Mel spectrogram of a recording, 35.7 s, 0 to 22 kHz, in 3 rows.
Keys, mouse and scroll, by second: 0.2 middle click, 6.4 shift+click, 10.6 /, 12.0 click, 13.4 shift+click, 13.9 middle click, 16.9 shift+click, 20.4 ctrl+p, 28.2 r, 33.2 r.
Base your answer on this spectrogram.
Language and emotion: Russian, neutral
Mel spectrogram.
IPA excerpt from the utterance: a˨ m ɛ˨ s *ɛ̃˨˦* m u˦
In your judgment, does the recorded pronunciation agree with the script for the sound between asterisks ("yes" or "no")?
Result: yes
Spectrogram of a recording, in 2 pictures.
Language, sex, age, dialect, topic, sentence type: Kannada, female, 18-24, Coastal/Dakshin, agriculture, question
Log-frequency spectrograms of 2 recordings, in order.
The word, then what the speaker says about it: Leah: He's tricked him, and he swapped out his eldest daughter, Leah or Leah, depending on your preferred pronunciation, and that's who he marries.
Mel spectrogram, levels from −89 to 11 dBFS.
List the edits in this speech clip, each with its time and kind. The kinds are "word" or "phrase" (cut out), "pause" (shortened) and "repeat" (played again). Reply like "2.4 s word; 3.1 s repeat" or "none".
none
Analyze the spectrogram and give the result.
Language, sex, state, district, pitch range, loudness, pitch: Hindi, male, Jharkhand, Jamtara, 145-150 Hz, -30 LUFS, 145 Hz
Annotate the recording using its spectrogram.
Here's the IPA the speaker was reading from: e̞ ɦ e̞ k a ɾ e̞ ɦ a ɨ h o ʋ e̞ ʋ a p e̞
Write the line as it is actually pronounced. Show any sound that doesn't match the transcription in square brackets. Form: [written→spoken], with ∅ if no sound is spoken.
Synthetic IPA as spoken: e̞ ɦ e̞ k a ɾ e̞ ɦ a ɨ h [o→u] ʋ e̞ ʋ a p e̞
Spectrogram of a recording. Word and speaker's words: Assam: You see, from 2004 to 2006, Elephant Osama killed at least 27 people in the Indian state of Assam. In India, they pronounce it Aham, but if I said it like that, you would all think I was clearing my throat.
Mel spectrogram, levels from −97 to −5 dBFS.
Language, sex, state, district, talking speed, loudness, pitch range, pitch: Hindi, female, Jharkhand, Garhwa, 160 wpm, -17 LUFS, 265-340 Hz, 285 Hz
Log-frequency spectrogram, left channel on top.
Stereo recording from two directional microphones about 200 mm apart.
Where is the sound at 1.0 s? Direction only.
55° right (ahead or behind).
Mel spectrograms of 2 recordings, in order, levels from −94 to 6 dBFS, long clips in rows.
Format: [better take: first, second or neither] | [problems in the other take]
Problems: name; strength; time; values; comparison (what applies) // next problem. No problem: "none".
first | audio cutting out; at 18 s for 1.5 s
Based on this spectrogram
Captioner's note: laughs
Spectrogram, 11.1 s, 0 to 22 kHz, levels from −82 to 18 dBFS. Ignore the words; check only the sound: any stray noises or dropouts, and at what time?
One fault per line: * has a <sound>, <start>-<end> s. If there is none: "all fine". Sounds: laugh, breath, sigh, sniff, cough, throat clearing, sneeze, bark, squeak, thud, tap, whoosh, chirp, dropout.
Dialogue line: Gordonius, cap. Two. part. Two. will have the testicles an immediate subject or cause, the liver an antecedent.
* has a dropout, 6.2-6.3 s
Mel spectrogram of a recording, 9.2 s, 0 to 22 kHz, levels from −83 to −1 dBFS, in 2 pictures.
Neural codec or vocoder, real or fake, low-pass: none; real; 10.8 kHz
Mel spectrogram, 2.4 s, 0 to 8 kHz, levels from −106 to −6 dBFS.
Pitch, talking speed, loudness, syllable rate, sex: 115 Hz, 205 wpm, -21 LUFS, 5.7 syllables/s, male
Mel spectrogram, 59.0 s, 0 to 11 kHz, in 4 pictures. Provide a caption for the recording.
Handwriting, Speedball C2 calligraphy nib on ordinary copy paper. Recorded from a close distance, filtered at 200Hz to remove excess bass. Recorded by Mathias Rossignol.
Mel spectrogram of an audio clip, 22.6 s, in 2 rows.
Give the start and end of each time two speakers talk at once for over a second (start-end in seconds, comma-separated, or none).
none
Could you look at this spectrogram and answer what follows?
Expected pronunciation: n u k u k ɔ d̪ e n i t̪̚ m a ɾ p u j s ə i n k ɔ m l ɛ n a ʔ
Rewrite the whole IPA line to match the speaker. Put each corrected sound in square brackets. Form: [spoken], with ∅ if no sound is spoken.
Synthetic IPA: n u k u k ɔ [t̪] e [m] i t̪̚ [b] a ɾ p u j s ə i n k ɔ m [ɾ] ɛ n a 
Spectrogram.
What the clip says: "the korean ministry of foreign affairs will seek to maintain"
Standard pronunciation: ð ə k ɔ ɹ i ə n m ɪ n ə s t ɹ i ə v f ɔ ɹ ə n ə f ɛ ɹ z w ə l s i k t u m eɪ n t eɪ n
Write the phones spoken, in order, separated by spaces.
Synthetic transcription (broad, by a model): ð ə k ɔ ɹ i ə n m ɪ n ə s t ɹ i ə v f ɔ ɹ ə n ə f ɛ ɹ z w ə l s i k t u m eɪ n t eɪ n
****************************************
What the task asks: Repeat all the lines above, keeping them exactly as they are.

Solution to this task:
Mel spectrogram of a recording, 35.7 s, 0 to 22 kHz, in 3 rows.
Keys, mouse and scroll, by second: 0.2 middle click, 6.4 shift+click, 10.6 /, 12.0 click, 13.4 shift+click, 13.9 middle click, 16.9 shift+click, 20.4 ctrl+p, 28.2 r, 33.2 r.
Base your answer on this spectrogram.
Language and emotion: Russian, neutral
Mel spectrogram.
IPA excerpt from the utterance: a˨ m ɛ˨ s *ɛ̃˨˦* m u˦
In your judgment, does the recorded pronunciation agree with the script for the sound between asterisks ("yes" or "no")?
Result: yes
Spectrogram of a recording, in 2 pictures.
Language, sex, age, dialect, topic, sentence type: Kannada, female, 18-24, Coastal/Dakshin, agriculture, question
Log-frequency spectrograms of 2 recordings, in order.
The word, then what the speaker says about it: Leah: He's tricked him, and he swapped out his eldest daughter, Leah or Leah, depending on your preferred pronunciation, and that's who he marries.
Mel spectrogram, levels from −89 to 11 dBFS.
List the edits in this speech clip, each with its time and kind. The kinds are "word" or "phrase" (cut out), "pause" (shortened) and "repeat" (played again). Reply like "2.4 s word; 3.1 s repeat" or "none".
none
Analyze the spectrogram and give the result.
Language, sex, state, district, pitch range, loudness, pitch: Hindi, male, Jharkhand, Jamtara, 145-150 Hz, -30 LUFS, 145 Hz
Annotate the recording using its spectrogram.
Here's the IPA the speaker was reading from: e̞ ɦ e̞ k a ɾ e̞ ɦ a ɨ h o ʋ e̞ ʋ a p e̞
Write the line as it is actually pronounced. Show any sound that doesn't match the transcription in square brackets. Form: [written→spoken], with ∅ if no sound is spoken.
Synthetic IPA as spoken: e̞ ɦ e̞ k a ɾ e̞ ɦ a ɨ h [o→u] ʋ e̞ ʋ a p e̞
Spectrogram of a recording. Word and speaker's words: Assam: You see, from 2004 to 2006, Elephant Osama killed at least 27 people in the Indian state of Assam. In India, they pronounce it Aham, but if I said it like that, you would all think I was clearing my throat.
Mel spectrogram, levels from −97 to −5 dBFS.
Language, sex, state, district, talking speed, loudness, pitch range, pitch: Hindi, female, Jharkhand, Garhwa, 160 wpm, -17 LUFS, 265-340 Hz, 285 Hz
Log-frequency spectrogram, left channel on top.
Stereo recording from two directional microphones about 200 mm apart.
Where is the sound at 1.0 s? Direction only.
55° right (ahead or behind).
Mel spectrograms of 2 recordings, in order, levels from −94 to 6 dBFS, long clips in rows.
Format: [better take: first, second or neither] | [problems in the other take]
Problems: name; strength; time; values; comparison (what applies) // next problem. No problem: "none".
first | audio cutting out; at 18 s for 1.5 s
Based on this spectrogram
Captioner's note: laughs
Spectrogram, 11.1 s, 0 to 22 kHz, levels from −82 to 18 dBFS. Ignore the words; check only the sound: any stray noises or dropouts, and at what time?
One fault per line: * has a <sound>, <start>-<end> s. If there is none: "all fine". Sounds: laugh, breath, sigh, sniff, cough, throat clearing, sneeze, bark, squeak, thud, tap, whoosh, chirp, dropout.
Dialogue line: Gordonius, cap. Two. part. Two. will have the testicles an immediate subject or cause, the liver an antecedent.
* has a dropout, 6.2-6.3 s
Mel spectrogram of a recording, 9.2 s, 0 to 22 kHz, levels from −83 to −1 dBFS, in 2 pictures.
Neural codec or vocoder, real or fake, low-pass: none; real; 10.8 kHz
Mel spectrogram, 2.4 s, 0 to 8 kHz, levels from −106 to −6 dBFS.
Pitch, talking speed, loudness, syllable rate, sex: 115 Hz, 205 wpm, -21 LUFS, 5.7 syllables/s, male
Mel spectrogram, 59.0 s, 0 to 11 kHz, in 4 pictures. Provide a caption for the recording.
Handwriting, Speedball C2 calligraphy nib on ordinary copy paper. Recorded from a close distance, filtered at 200Hz to remove excess bass. Recorded by Mathias Rossignol.
Mel spectrogram of an audio clip, 22.6 s, in 2 rows.
Give the start and end of each time two speakers talk at once for over a second (start-end in seconds, comma-separated, or none).
none
Could you look at this spectrogram and answer what follows?
Expected pronunciation: n u k u k ɔ d̪ e n i t̪̚ m a ɾ p u j s ə i n k ɔ m l ɛ n a ʔ
Rewrite the whole IPA line to match the speaker. Put each corrected sound in square brackets. Form: [spoken], with ∅ if no sound is spoken.
Synthetic IPA: n u k u k ɔ [t̪] e [m] i t̪̚ [b] a ɾ p u j s ə i n k ɔ m [ɾ] ɛ n a 
Spectrogram.
What the clip says: "the korean ministry of foreign affairs will seek to maintain"
Standard pronunciation: ð ə k ɔ ɹ i ə n m ɪ n ə s t ɹ i ə v f ɔ ɹ ə n ə f ɛ ɹ z w ə l s i k t u m eɪ n t eɪ n
Write the phones spoken, in order, separated by spaces.
Synthetic transcription (broad, by a model): ð ə k ɔ ɹ i ə n m ɪ n ə s t ɹ i ə v f ɔ ɹ ə n ə f ɛ ɹ z w ə l s i k t u m eɪ n t eɪ n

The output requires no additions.